Scientists thought they knew much about how life works, until a discovery more than two decades ago challenged conventional beliefs. Scientists found that there are organisms that breathe rocks. And it is only recently that the scientific community is accepting that there are organisms that could get energy out of rocks. Correspondent Elizabeth Lee reports.
Video

Video Paris Attacks Highlight Global Weapons Black Market

As law enforcement officials piece together how the Paris and Belgian terror cells carried out their recent attacks, questions are being asked about how they obtained military grade assault weapons - which are illegal in the European Union. As VOA's Jeff Swicord reports, experts say there is a very active worldwide black market for these weapons, and criminals and terrorists are buying.
Video

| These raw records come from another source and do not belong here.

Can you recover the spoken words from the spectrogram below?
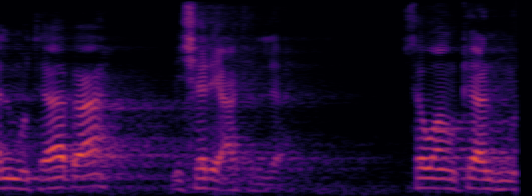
المتابعة لشريعة الله سواء كان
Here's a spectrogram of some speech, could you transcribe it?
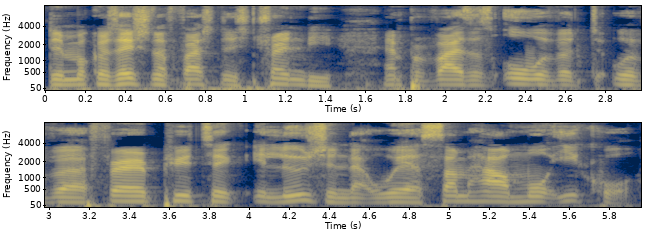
Democratization of fashion is trendy and provides us all with a with a therapeutic illusion that we're somehow more equal.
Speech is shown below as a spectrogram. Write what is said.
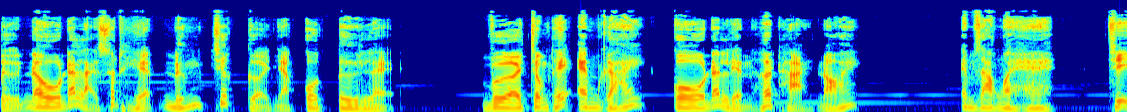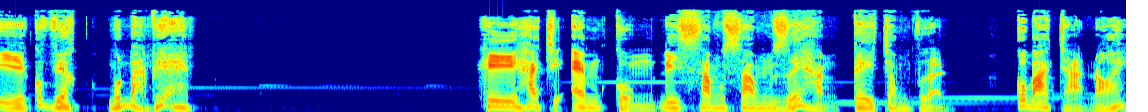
từ đâu đã lại xuất hiện đứng trước cửa nhà cô Tư Lệ. Vừa trông thấy em gái, cô đã liền hớt hải nói. Em ra ngoài hè, chị có việc muốn bàn với em. Khi hai chị em cùng đi song song dưới hàng cây trong vườn, cô ba trà nói.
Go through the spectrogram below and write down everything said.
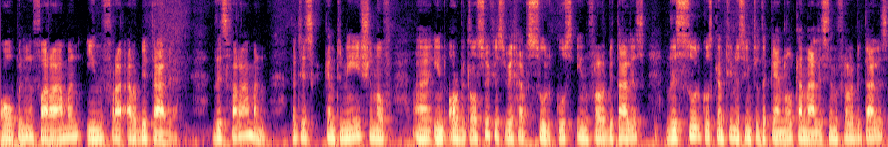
opening foramen infraorbitale this foramen that is continuation of uh, in orbital surface we have sulcus infraorbitalis. This sulcus continues into the canal, canalis infraorbitalis,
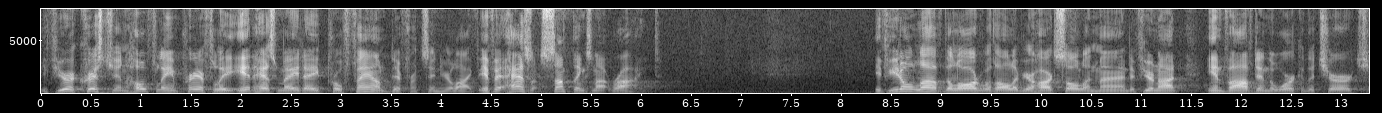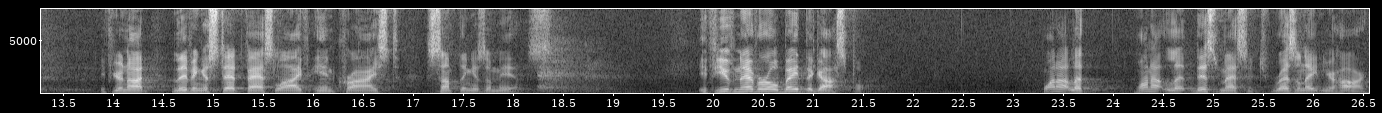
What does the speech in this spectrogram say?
If you're a Christian, hopefully and prayerfully, it has made a profound difference in your life. If it hasn't, something's not right. If you don't love the Lord with all of your heart, soul, and mind, if you're not involved in the work of the church, if you're not living a steadfast life in Christ, something is amiss. If you've never obeyed the gospel, why not let, why not let this message resonate in your heart?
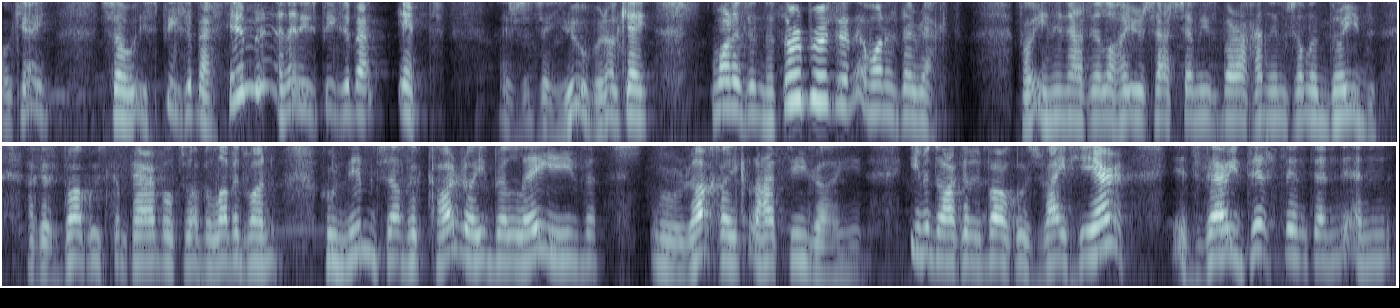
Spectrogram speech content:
Okay, so he speaks about him, and then he speaks about it. I should say you, but okay. One is in the third person, and one is direct. For in Hashem is barachanim shaladoid. Hakadosh Baruch Hu is comparable to a beloved one who nimtza v'karoi believe v'rachayik lahasigai. Even though Hakadosh Baruch Hu is right here, it's very distant and, and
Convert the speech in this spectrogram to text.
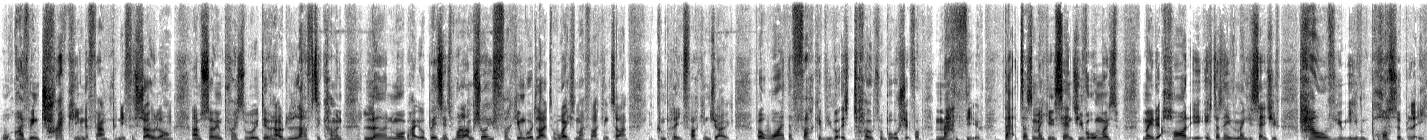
well, I've been tracking the company for so long. I'm so impressed with what you do, and I would love to come and learn more about your business. Well, I'm sure you fucking would like to waste my fucking time, you complete fucking joke. But why the fuck have you got this total bullshit from Matthew? That doesn't make any sense. You've almost made it hard. It doesn't even make any sense. You've, how have you even possibly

Video Activists Accuse China of Targeting Religious Freedom

The U.S.-based Chinese religious rights group ChinaAid says 2014 was the worst year for religious freedom in China since the end of the Cultural Revolution. As Ye Fan reports, activists say Beijing has been tightening religious controls ever since Chinese leader Xi Jinping came to office. Hu Wei narrates.
Video

Video Theologians Cast Doubt on Morality of Drone Strikes

In 2006, stirred by photos of U.S. soldiers mistreating Iraqi prisoners, a group of American faith leaders and academics launched the National Religious Campaign Against Torture. It played an important role in getting Congress to investigate, and the president to ban, torture. VOA's Jerome Socolovsky reports.

Circumventing Censorship

An Internet Primer for Healthy Web Habits

As surveillance and censoring technologies advance, so, too, do new tools for your computer or mobile device that help protect your privacy and break through Internet censorship.
More

All About America

AppleAndroid